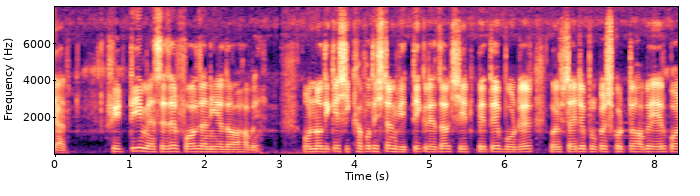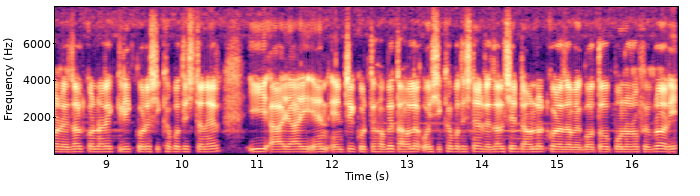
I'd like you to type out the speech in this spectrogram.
year ফিরতি মেসেজের ফল জানিয়ে দেওয়া হবে। অন্যদিকে শিক্ষা প্রতিষ্ঠান ভিত্তিক রেজাল্ট শিট পেতে বোর্ডের ওয়েবসাইটে প্রবেশ করতে হবে। এরপর রেজাল্ট কর্নারে ক্লিক করে শিক্ষা প্রতিষ্ঠানের E ইআইআইএন এন্ট্রি করতে হবে। তাহলে ওই শিক্ষা প্রতিষ্ঠানের রেজাল্ট শিট ডাউনলোড করা যাবে। গত পনেরো ফেব্রুয়ারি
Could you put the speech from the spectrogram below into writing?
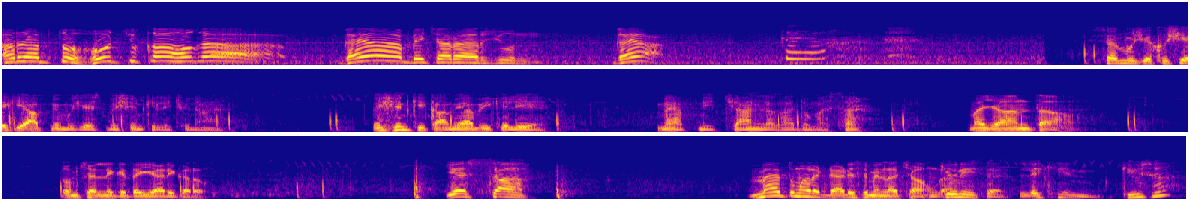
अरे अब तो हो चुका होगा। गया बेचारा अर्जुन। गया। गया। सर मुझे खुशी है कि आपने मुझे इस मिशन के लिए चुना है। मिशन की कामयाबी के लिए मैं अपनी जान लगा दूँगा सर। मैं जानता हूँ। तुम चलने की तैयारी करो। यस सर मैं तुम्हारे डैडी से मिलना चाहूँगा। क्यों नहीं सर? लेकिन क्यों सर?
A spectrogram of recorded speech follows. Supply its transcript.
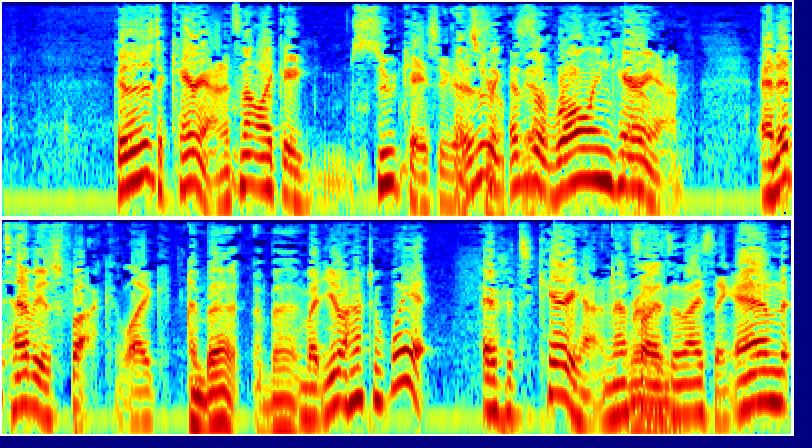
Because it's just a carry-on. It's not like a suitcase. That's this true, is, a, this is a rolling carry-on, and it's heavy as fuck. Like, I bet. I bet. but you don't have to weigh it if it's a carry-on. That's why it's a nice thing. And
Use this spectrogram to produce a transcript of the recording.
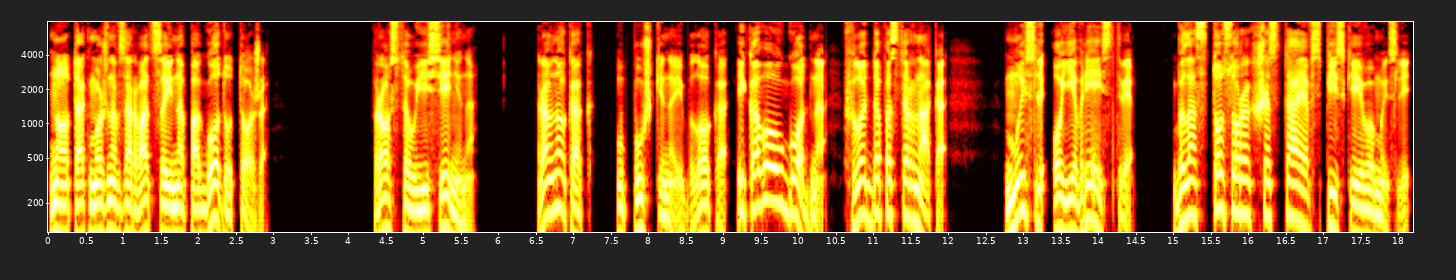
Но так можно взорваться и на погоду тоже. Просто у Есенина, равно как у Пушкина и Блока, и кого угодно, вплоть до Пастернака, мысль о еврействе была 146-я в списке его мыслей,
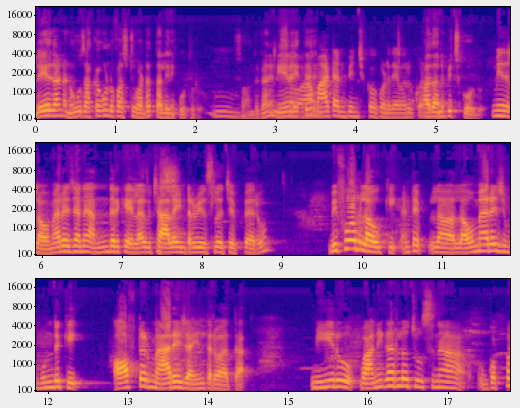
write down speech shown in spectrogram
లేదంటే నువ్వు చక్కగా ఉండు ఫస్ట్ అంటే తల్లిని కూతురు. మ్మ్. సో అందుకని నేనైతే మాట అనిపించుకోకూడదు ఎవరు అది అనిపించుకోదు. మీది లవ్ మ్యారేజ్ అనే అందరికీ ఎలాగో చాలా ఇంటర్వ్యూస్లో చెప్పారు. బిఫోర్ లవ్కి అంటే లవ్ మ్యారేజ్ ముందుకి ఆఫ్టర్ మ్యారేజ్ అయిన తర్వాత మీరు వాణి గారిలో చూసిన గొప్ప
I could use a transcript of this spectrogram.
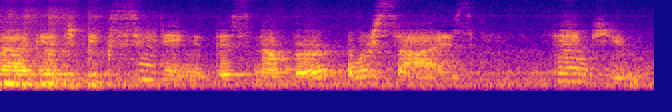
baggage exceeding this number or size. Thank you.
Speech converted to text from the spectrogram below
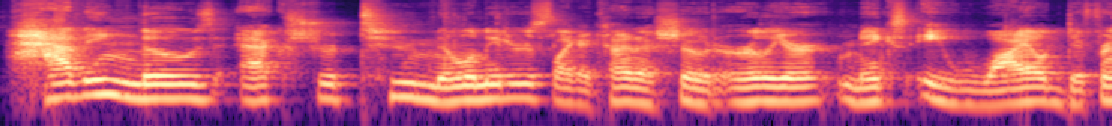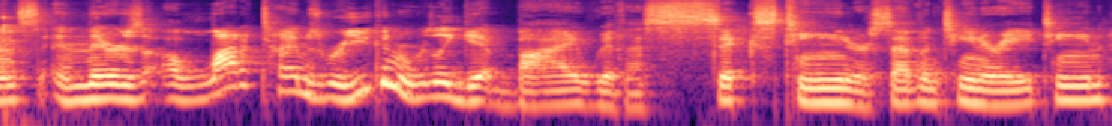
having those extra two millimeters, like I kind of showed earlier, makes a wild difference. And there's a lot of times where you can really get by with a 16 or 17 or 18,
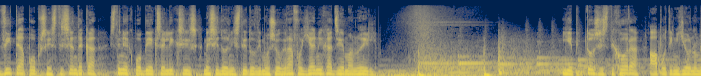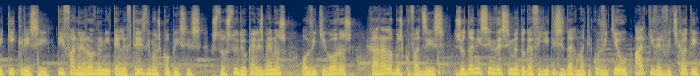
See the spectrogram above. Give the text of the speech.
δείτε απόψε στις 11 στην εκπομπή Εξελίξεις με συντονιστή το δημοσιογράφο Γιάννη Χατζη Εμμανουήλ. Οι επιπτώσεις στη χώρα από την υγειονομική κρίση τι φανερώνουν οι τελευταίες δημοσκοπήσεις. Στο στούντιο καλεσμένος ο δικηγόρος Χαράλαμπος Κουφατζής. Ζωντανή σύνδεση με τον καθηγητή συνταγματικού δικαίου Άλκη Δερβιτσιώτη,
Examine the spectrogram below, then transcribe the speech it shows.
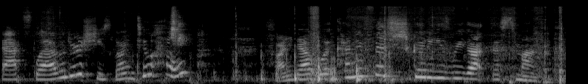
That's Lavender. She's going to help find out what kind of fish goodies we got this month.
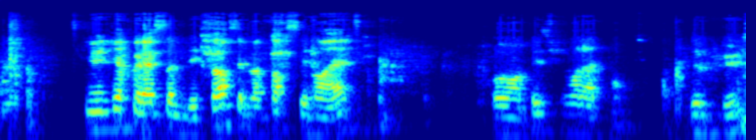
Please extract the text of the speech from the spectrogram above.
Ce qui veut dire que la somme des forces, elle va forcément être orientée suivant la pente. De plus,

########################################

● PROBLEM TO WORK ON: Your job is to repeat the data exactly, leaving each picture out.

● RESPONSE FOR THIS EXERCISE:
I'd like you to type out the speech in this spectrogram.
year ফিরতি মেসেজের ফল জানিয়ে দেওয়া হবে। অন্যদিকে শিক্ষা প্রতিষ্ঠান ভিত্তিক রেজাল্ট শিট পেতে বোর্ডের ওয়েবসাইটে প্রবেশ করতে হবে। এরপর রেজাল্ট কর্নারে ক্লিক করে শিক্ষা প্রতিষ্ঠানের E ইআইআইএন এন্ট্রি করতে হবে। তাহলে ওই শিক্ষা প্রতিষ্ঠানের রেজাল্ট শিট ডাউনলোড করা যাবে। গত পনেরো ফেব্রুয়ারি
Could you put the speech from the spectrogram below into writing?
अरे अब तो हो चुका होगा। गया बेचारा अर्जुन। गया। गया। सर मुझे खुशी है कि आपने मुझे इस मिशन के लिए चुना है। मिशन की कामयाबी के लिए मैं अपनी जान लगा दूँगा सर। मैं जानता हूँ। तुम चलने की तैयारी करो। यस सर मैं तुम्हारे डैडी से मिलना चाहूँगा। क्यों नहीं सर? लेकिन क्यों सर?
A spectrogram of recorded speech follows. Supply its transcript.
Because it's just a carry-on. It's not like a suitcase. That's this true, is, a, this is a rolling carry-on, and it's heavy as fuck. Like, I bet. I bet. but you don't have to weigh it if it's a carry-on. That's why it's a nice thing. And
Use this spectrogram to produce a transcript of the recording.
Но так можно взорваться и на погоду тоже. Просто у Есенина, равно как у Пушкина и Блока, и кого угодно, вплоть до Пастернака, мысль о еврействе была 146-я в списке его мыслей,
write down speech shown in spectrogram
లేదంటే నువ్వు చక్కగా ఉండు ఫస్ట్ అంటే తల్లిని కూతురు. మ్మ్. సో అందుకని నేనైతే మాట అనిపించుకోకూడదు ఎవరు అది అనిపించుకోదు. మీది లవ్ మ్యారేజ్ అనే అందరికీ ఎలాగో చాలా ఇంటర్వ్యూస్లో చెప్పారు. బిఫోర్ లవ్కి అంటే లవ్ మ్యారేజ్ ముందుకి ఆఫ్టర్ మ్యారేజ్ అయిన తర్వాత మీరు వాణి గారిలో చూసిన గొప్ప
I could use a transcript of this spectrogram.
baggage exceeding this number or size. Thank you.
Speech converted to text from the spectrogram below
having those extra two millimeters, like I kind of showed earlier, makes a wild difference. And there's a lot of times where you can really get by with a 16 or 17 or 18,
See the spectrogram above. Give the text of the speech.
δείτε απόψε στις 11 στην εκπομπή Εξελίξεις με συντονιστή το δημοσιογράφο Γιάννη Χατζη Εμμανουήλ. Οι επιπτώσεις στη χώρα από την υγειονομική κρίση τι φανερώνουν οι τελευταίες δημοσκοπήσεις. Στο στούντιο καλεσμένος ο δικηγόρος Χαράλαμπος Κουφατζής. Ζωντανή σύνδεση με τον καθηγητή συνταγματικού δικαίου Άλκη Δερβιτσιώτη,
Examine the spectrogram below, then transcribe the speech it shows.
That's Lavender. She's going to help find out what kind of fish goodies we got this month.
Please extract the text of the speech from the spectrogram above.
Ce qui veut dire que la somme des forces, elle va forcément être orientée suivant la pente. De plus,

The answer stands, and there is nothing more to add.